Ralph Morton is the executive director of the Seattle Sports Commission. He’s in New York today as a representative for Seattle upon the arrival of the FIFA Inspection Delegation to the United States to check out some our country’s potential host cities and venues for a future World Cup.
FIFA will announce the hosts of the 2018 and 2022 World Cup on December 2nd, so things are heating up in that race. Before he left for the East Coast, Morton shared some time with me to discuss this week’s trip, the U.S. bid and Seattle as a potential host city.
* * *
(What will be going on Monday and throughout the week?) “The main goal is to show unity of the United States in this bid and the 18 cities that are participating. There will be representatives there from FIFA and they will be looking at a handful of the potential host cities, but this is really an opportunity for us to come together and show them as a whole what the bid really is.”
(What’s a rough timeline for their trip?) “They’ll be in the United States from September 6 to September 9. They will go to the Meadowlands, FedExField, Sun Life Stadium in Miami, Cowboys Stadium in Dallas and Reliant Stadium in Houston. They’ll also take a look at Red Bull Arena, the new soccer facility in New York. They were just going to get a snapshot of a couple cities when they’re here.”
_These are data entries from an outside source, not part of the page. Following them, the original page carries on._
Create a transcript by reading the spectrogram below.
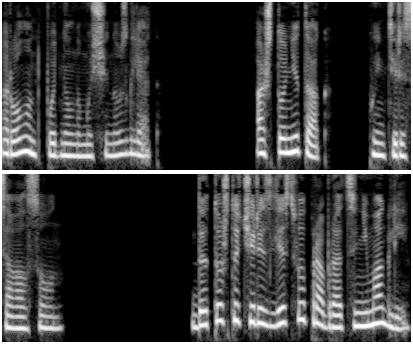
Роланд поднял на мужчину взгляд. А что не так? поинтересовался он. Да то, что через лес вы пробраться не могли,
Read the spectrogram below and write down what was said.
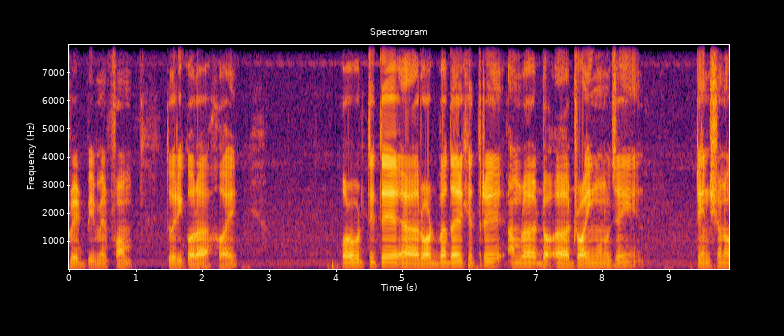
গ্রেড বিমের ফর্ম তৈরি করা হয়। পরবর্তীতে রড বাঁধাইয়ের ক্ষেত্রে আমরা ড্রয়িং অনুযায়ী টেনশন ও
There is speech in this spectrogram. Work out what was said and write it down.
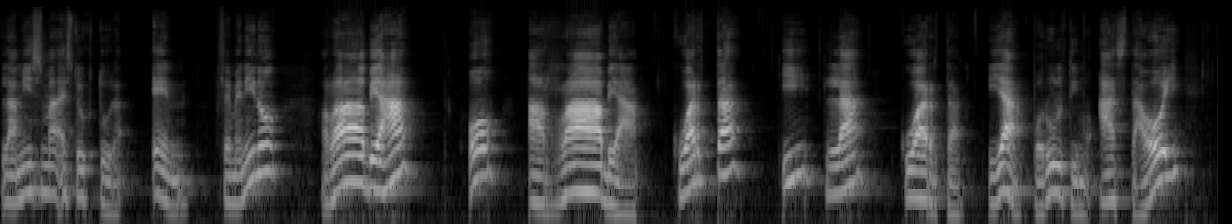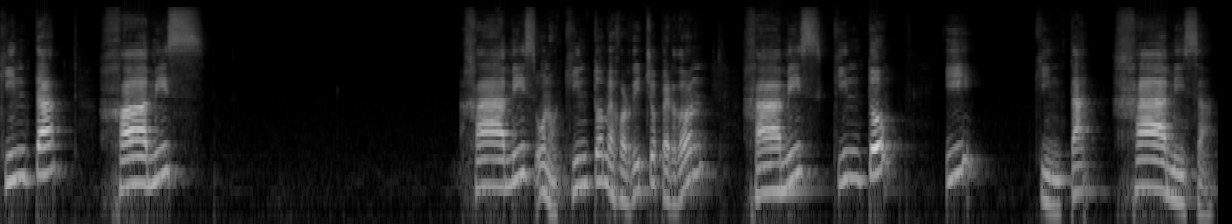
la misma estructura. En femenino, rabia o arrabia. Cuarta y la cuarta. Y ya, por último, hasta hoy, quinta, jamis. Jamis, bueno, quinto, mejor dicho, perdón. Jamis, quinto. Y quinta, jamisa.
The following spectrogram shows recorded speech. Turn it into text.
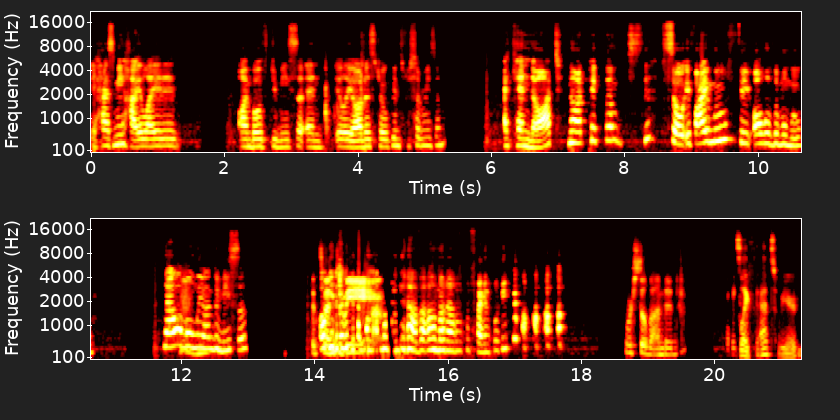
It has me highlighted on both Dumisa and Illiana's tokens for some reason. I cannot not pick them. So if I move, they all of them will move. Now I'm only on Dumisa. It's Okay, meant to there we be. go. I'm on Nava. I'm on Nava finally. We're still bonded. It's like that's weird.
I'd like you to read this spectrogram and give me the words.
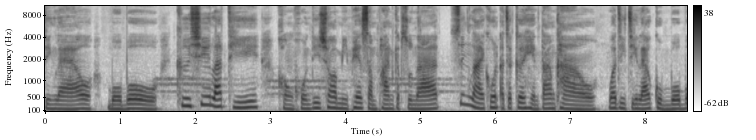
ริงๆแล้วโบโบคือชื่อลัทธิของคนที่ชอบมีเพศสัมพันธ์กับสุนัข ซึ่งหลายคนอาจจะเคยเห็นตามข่าว ว่าจริงๆ แล้วกลุ่มโบโบ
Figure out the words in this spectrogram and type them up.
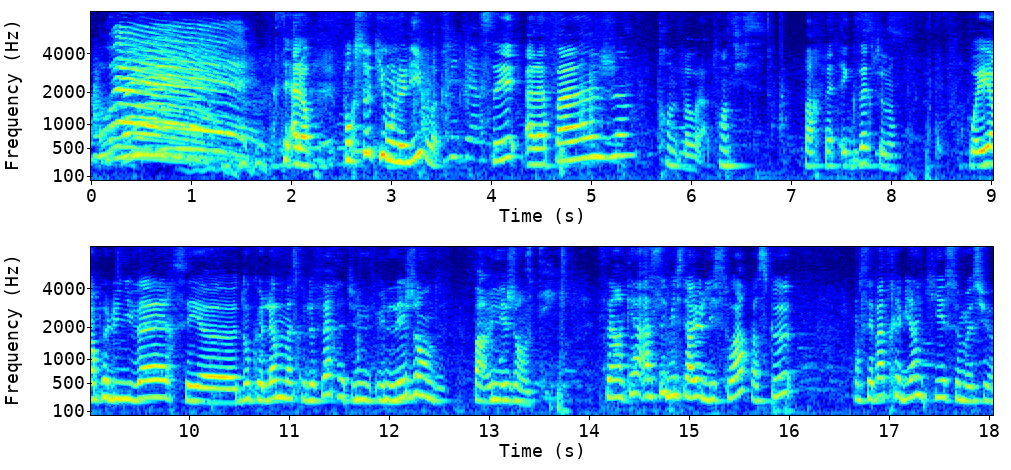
Ouais Alors, pour ceux qui ont le livre, c'est à la page 30, bah voilà, 36. Parfait, exactement. Vous voyez un peu l'univers, c'est donc l'homme au masque de fer, c'est une, une légende. Enfin, une légende c'est un cas assez mystérieux de l'histoire parce que on ne sait pas très bien qui est ce monsieur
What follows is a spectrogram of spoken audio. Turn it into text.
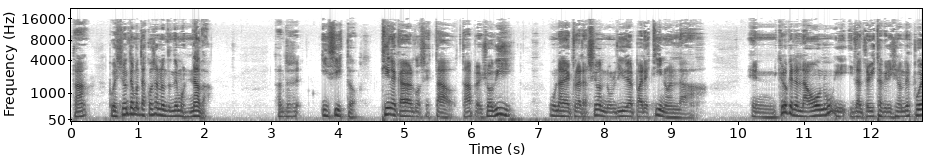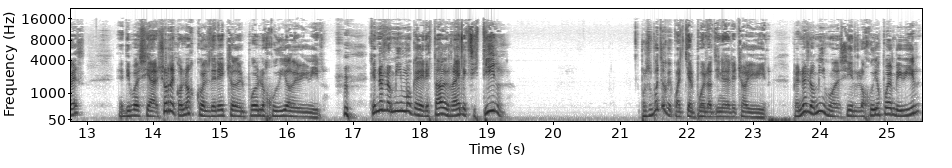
¿tá? Porque si no entendemos estas cosas no entendemos nada. Entonces, insisto, tiene que haber dos estados, ¿tá? pero yo vi una declaración de un líder palestino en la, en, creo que era en la ONU y, y la entrevista que le hicieron después, el tipo decía, yo reconozco el derecho del pueblo judío de vivir, que no es lo mismo que del Estado de Israel existir. Por supuesto que cualquier pueblo tiene derecho a vivir, pero no es lo mismo decir los judíos pueden vivir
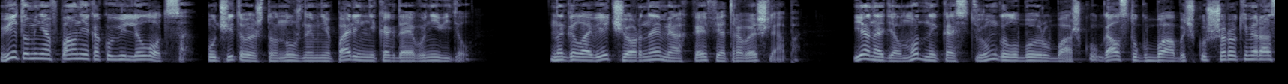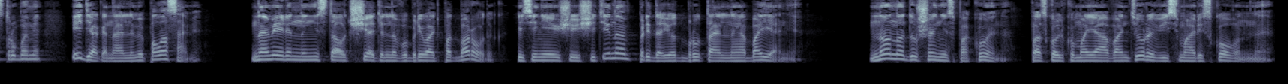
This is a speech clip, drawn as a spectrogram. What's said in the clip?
Вид у меня вполне как у Вилли Лотца, учитывая, что нужный мне парень никогда его не видел. На голове черная мягкая фетровая шляпа. Я надел модный костюм, голубую рубашку, галстук-бабочку с широкими раструбами и диагональными полосами. Намеренно не стал тщательно выбривать подбородок, и синеющая щетина придает брутальное обаяние. Но на душе неспокойно, поскольку моя авантюра весьма рискованная.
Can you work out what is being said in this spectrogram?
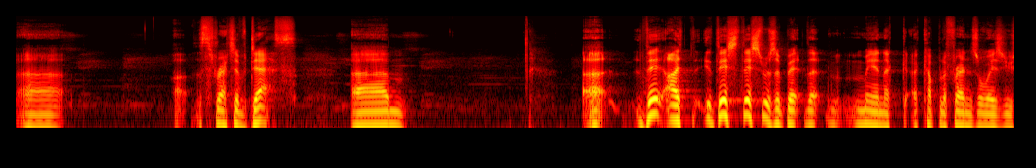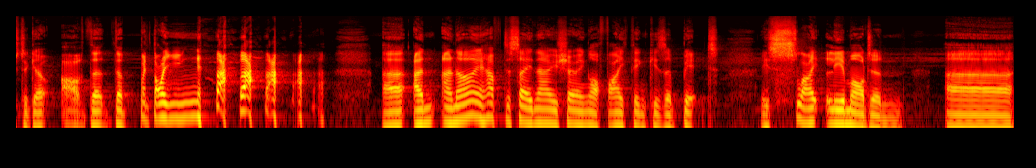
uh, uh, threat of death. Um, uh, this, I, this this was a bit that me and a, a, couple of friends always used to go, oh, the the uh, and and I have to say now, you're showing off, I think is a bit is slightly modern uh,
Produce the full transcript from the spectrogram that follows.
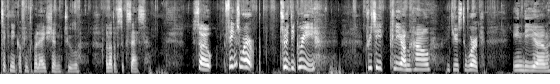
technique of interpolation to a lot of success. So things were, to a degree, pretty clear on how it used to work in the uh,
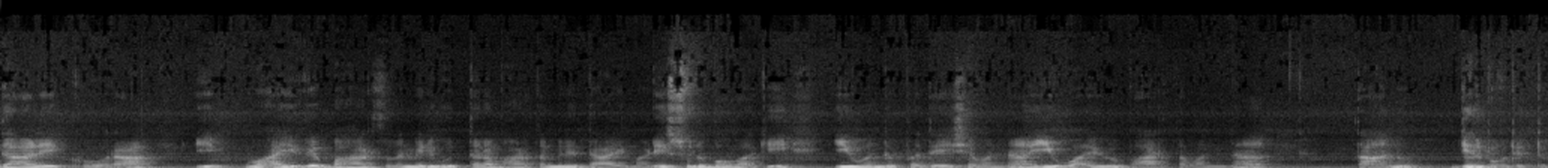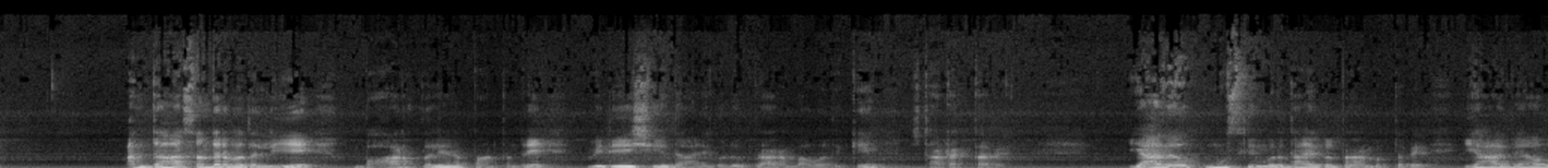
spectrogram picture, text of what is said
ದಾಳಿಕೋರ ಈ ವಾಯುವ್ಯ ಭಾರತದ ಮೇಲೆ, ಉತ್ತರ ಭಾರತದ ಮೇಲೆ ದಾಳಿ ಮಾಡಿ ಸುಲಭವಾಗಿ ಈ ಒಂದು ಪ್ರದೇಶವನ್ನು, ಈ ವಾಯುವ್ಯ ಭಾರತವನ್ನು ತಾನು ಗೆಲ್ಲಬಹುದಿತ್ತು. ಅಂತಹ ಸಂದರ್ಭದಲ್ಲಿಯೇ ಭಾರತದಲ್ಲಿ ಏನಪ್ಪ ಅಂತಂದರೆ ವಿದೇಶಿ ದಾಳಿಗಳು ಪ್ರಾರಂಭ ಆಗೋದಕ್ಕೆ ಸ್ಟಾರ್ಟ್ ಆಗ್ತವೆ. ಯಾವ್ಯಾವ ಮುಸ್ಲಿಮರ ದಾಳಿಗಳು ಪ್ರಾರಂಭ ಆಗ್ತವೆ? ಯಾವ್ಯಾವ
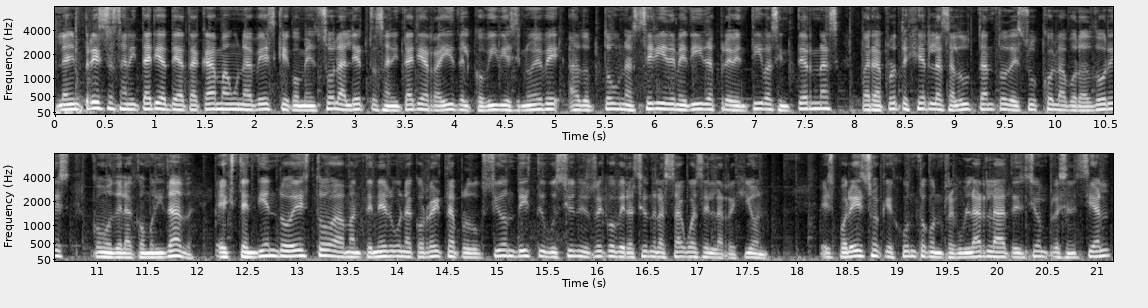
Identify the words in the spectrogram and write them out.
La empresa sanitaria de Atacama, una vez que comenzó la alerta sanitaria a raíz del COVID-19, adoptó una serie de medidas preventivas internas para proteger la salud tanto de sus colaboradores como de la comunidad, extendiendo esto a mantener una correcta producción, distribución y recuperación de las aguas en la región. Es por eso que junto con regular la atención presencial,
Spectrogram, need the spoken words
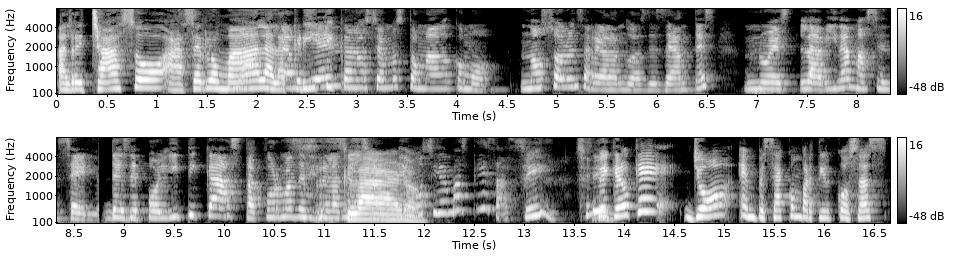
al rechazo, a hacerlo mal, a la crítica. Nos hemos tomado como, no solo en Se Regalan Dudas desde antes, no es la vida más en serio. Desde política hasta formas de relación. Claro. Hemos sido más tiesas. Sí, sí. creo que yo empecé a compartir cosas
(So nothing really Seattle-specific in this trip?) “We’re very much a part of this bid. In the promotional videos, there’s a lot of good Sounders footage in there. One of the most important aspects of the bid is this country’s passion for soccer and Seattle really is important in that aspect because we do such a good job of representing that nationally.”
(What are some of the challenges Seattle faces in becoming a host city, seems like location could be a big one?) “We’re a great location for it. The challenges are like anything you would face: pulling the community together. If we’re a part of hosting games, the city is going to have to make a lot of things happen, which we would do. There are no challenges out there that can’t be overcome and I don’t think we’d be a part of this bid if we weren’t one of their prime selections. First and foremost is the United States getting the bid. That’s the priority right now, is the support of the U.S. bid.”
(Saw a recent release of getting 1,000,000 signatures on GoUSAbid.com, how important is that benchmark and the petition in general?) “It’s very important to the U.S. bid because it goes well beyond saying we have great hotels and venues and infrastructure. They want to know the country supports this and that’s really a very tangible way the U.S. can show that its citizens are behind this and passionate about the sport. I think it’s something that we’re trying to do as a community to support the bid, like anything we do, so we want to finish nothing less than first. Quite honestly we’re not first right now. We’re pushing very hard because we want more people to sign up from Seattle to support to U.S.’s bid.”
(So there is a lot of emphasis on this petition and it’s the best thing people can do to help?) “Absolutely. That is something people can do to be involved in a very tangible way. Plus once their email is there, it allows them to stay in the loop as to what’s going on with the bid. … For the city of Seattle, that is the primary objective. That is the one thing as a community we can do to support the bid.”
(Seems like Seattle would be a strong candidate to host, but is it too soon to look at Seattle’s standing in the U.S. bid?) “It’s too early to really look at that. I feel very good about our position in the bid, but most importantly it’s the United States and that’s who we support right now. I feel like we’re a great part of the bid though and I feel good because of that.”
(And the support of Sounders FC fans obviously plays a big part in that) “That’s huge because there’s a lot of stadiums, but what I think they’re looking for internationally is passion for soccer. And it is absolutely something that is displayed in a very tangible and visible way. ”
* * *